Posted in Hospital Negligence in Ireland, Medical Negligence in Ireland, Misdiagnosis Claim, Wrong Diagnosis Medical Negligence

Irish Mother Addresses EU Review of Epilepsy Treatment Drug

Karen Keely, from Rathoat Co Meath, is a mother of three sons who have experienced illness due to use of the Epilepsy treatment drug Epilim. Two of her sons will never live a normal life due to issues caused by the drug.

Last September (2017) Ms Keely, a member of the Foetal Anti-Convulsant Syndrome Forum gave evidence at the European Medicines Agency about the difficulties her sons have gone through over the duration of their lives.

She said: “Two of my 3 boys require life-long care and will never live a normal life, will never be able to have children or get married. The effects of sodium valproate have been unbearable.

Ms Keely added: “I have been mourning my children since the day they came into my life and I’m determined to not let this injustice happen to other families in the same way that it has happened to mine.”

She also remarked said one of the issues was that some people treated with valproate long term may receive the drug medication contained in a plastic bag.

A national register in Ireland of those who were on the medicine and people who are being prescribed it in the future should established according to Ms Keely who also called for more studie into the scale of the problem and accountability to be conducted. Though the HSE makes the information available online but wider publicity was needed according to the Co Meath mother.

The EU hearing brought together speakers from six EU Member Countries to tell the story their experiences to the members of the PRAC (Pharmacovigilance Risk Assessment Committee). Epilim has been seen to be a leading cause of physical deformities, brain damages and autism in children whose mothers are treated with it while pregnant.
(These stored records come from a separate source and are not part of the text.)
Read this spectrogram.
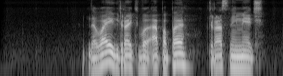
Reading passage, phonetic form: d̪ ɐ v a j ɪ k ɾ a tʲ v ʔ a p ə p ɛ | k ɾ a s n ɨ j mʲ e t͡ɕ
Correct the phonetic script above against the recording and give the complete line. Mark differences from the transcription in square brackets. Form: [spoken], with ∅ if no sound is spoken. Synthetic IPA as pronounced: d̪ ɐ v a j ɪ [ɡ] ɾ a tʲ v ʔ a p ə p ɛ | k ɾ a s n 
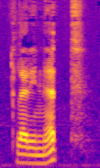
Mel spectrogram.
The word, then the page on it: clarinet: San Lucas Quiaviní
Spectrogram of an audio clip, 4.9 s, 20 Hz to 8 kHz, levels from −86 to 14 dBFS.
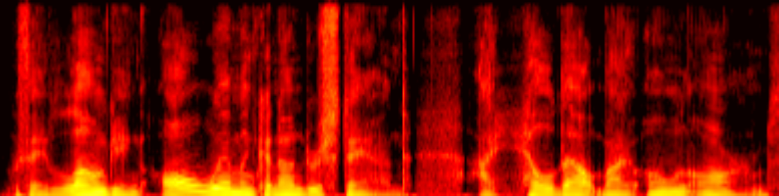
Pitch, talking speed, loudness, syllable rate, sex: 130 Hz, 160 wpm, -16 LUFS, 4.1 syllables/s, male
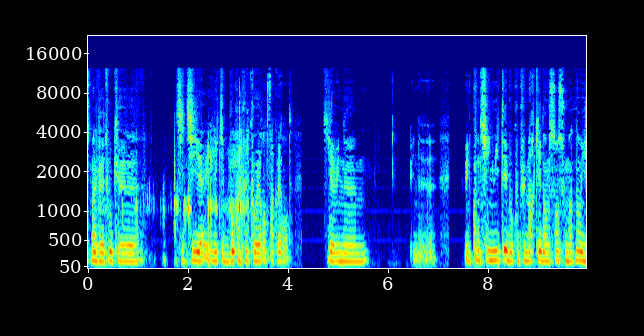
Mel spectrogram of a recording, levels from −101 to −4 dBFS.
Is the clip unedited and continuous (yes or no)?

At present it is being implicated in 40 cases of birth defects and disabilities, reported to the Health Products Regulatory Authority (HPRA)  in Ireland.

Findings of the EMA review are expected to lead to new guidelines regarding it being prescribed to pregnant females.

 

Posted in Childbirth Negligence in Ireland, Medical Negligence in Ireland

€5m Misdiagnosis Compensation Settlement For Roscommon Woman

Bernadette Surlis, 60 years old, has seen her settlement of €5 million approved in her legal action against the Health Service Executive (HSE) for misdiagnosis negligence in the treatment she received at Sligo General Hospital in November 2013.

Senior Counsel Mr Cush said that, if  had Ms Surlis been appropriately and quickly diagnosed and treated, she would not have experienced the injuries. He told the court that liability was admitted by the HSE.

Ms Surlis went to Sligo General Hospital on November 3, 2013, as she had a headache, was vomiting and had a dilated left eye pupil, but was triaged as category three and left to wait for treatment for a further three hours. ‘Triaged’ refers to the fact that she was not treated as an immediate emergency.

Medical Staff examined her for glaucoma and discharged her. However, she went back the following day when the seriousness of her condition was “appreciated for the first time”.

Ms Surlis from Drinaum, Strokestown in Co Roscommon was sent to Dublin’s Beaumont Hospital on November 5 as she had experienced a hemorrhage and severe/permanent injury. She requires full-time care and Mr Cush said the opinion of experts was that her condition will only marginally improve over the course of her life. She is knowledgeable regarding her condition and has  trouble communicating but can do so with the assistance of her family. Ms Surlis has three adult children and four sisters living close to her.

It is believed that if she had been transferred to Beaumont when she first went to the hospital, she could have been treated properly and made a complete recovery.

Mrs Surlis is now restricted to a wheelchair and resides in a nursing home. The personal injury misdiagnosis settlement means she may realise her wish to return home, Mr Justice Kevin Cross was advised.

Presiding judge Mr Justice Kevin Cross said the compensation settlement was a “reasonable and very good one” and that he hopes it will allow Ms Surlis to live out the remainder of her life at home.

Posted in Hospital Negligence in Ireland, Incorrect Treatment, Misdiagnosis Claim, Wrong Diagnosis Medical Negligence